    • dg says:

      How can they PROVE that he did it? Were they standing next to him, watching over his shoulder?

      Likely no. The simple fact is that phones get cloned, computers make mistakes, databases get corrupted. They can’t PROVE that he did anything.

      What I can present as evidence is that there are many documented cases of entry mistakes, database errors, and hacks that were caused by or perpetrated against the phone company and THOSE could be the reason for the alleged data usage.

      Where was the phone when the data usage allegedly occurred? What was accessed? And what dates and times?

      Provide the info – prove it was me. If you can’t – then I’m not paying.

      Same deal with a landline – they can be tapped into anywhere between the person’s phone jack and the central office at the frames. The phone co can NEVER prove that you actually made ANY call based on “dialing records” alone – anyone with a buttset can prove that…

  25. twophrasebark says:

    Phone is not used for data, and the web browser has never been opened.

    Phone user uses the phone as an offline PDA with the ability to make phone calls, and therefore, there is no reason for data to have been used.
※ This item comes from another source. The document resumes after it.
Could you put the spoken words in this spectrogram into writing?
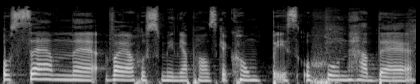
Och sen eh, var jag hos min japanska kompis och hon hade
    These arguments are not that compelling. They are testimonial, not evidence. The OP says the web browser has never been opened. How does he know that? This sounds like he is saying: “My father saysweb browser has never been opened.” That’s not the same thing as knowing the web browser was never opened. The same goes for his argument that “there is no reason for data to have been used.” That’s not the same as saying data wasn’t used.

    The only compelling thing the OP says is that “Verizon was unable to provide a list of IP addresses for the data use incurred.” But whether that’s just their policy or whether that proves his case is unclear.

  26. JonBoy470 says:

    My wife ran up a spectacularly high texting bill one month. She didn’t realize you pay for incoming texts too. I know, a real facepalm moment. I called Sprint up and asked “What can I do about this? I can’t keep getting dinged $169/month for texts!” The Sprint web agreed to waive the entire texting fee if I signed my wife up for an unlimited texting plan ($15/month at the time). As no contract extension was involved it was a done deal. Perhaps the OP can work out a similar arrangement.

    As a general comment though, a data-capable phone and a metered, per KB data plan is just not a good combo. Granted, Sprint is cool in that it’s phones can be configured to actually prevent data usage BEFORE any data usage has actually occurred. As opposed to Verizon, where you have to remember to not push the magic button, and if you do it’s $1.99 no matter how quickly you cancel out.

  27. peinto says:

    Maybe the OP’s father sent MMS (aka picture messages). I don’t know if Verizon Wireless still does this today, but years ago my sister had a Motorola Q, and she had no data plan. I set up her phone so it couldn’t possibly go on the web (configured an invalid access point) but she still got charged. Verizon’s explanation was that they treat MMS as uploaded data.

  28. Bemusedjohnny says:

    Sounds like someone tethered the phone to a computer and used it to access the internet. Maybe Chris…. He seems techie enough to try something like that. My parents and I had the same situation. I, being a total geek, found out (online ofcourse) how to tether a phone as a modem using a usb cord. All you do is hook a usb cable up to it… the computer recognizes the phone as a modem…. you make a new dial-up connection with it… find the username and password credentials online (they different per provider) … and WHAM!! It’s faster than a dial-up modem. I’d say 2-3 times faster on the non-3G network used by older phones (ones our parents use). Then a few hours later … …. …. OH SNAP! You’ve gone through … say 35MB of data just casually surfing.

    But anyway, Yeah, Verizon should cut some slack. 35MB is NOT worth $500 any way you spin it.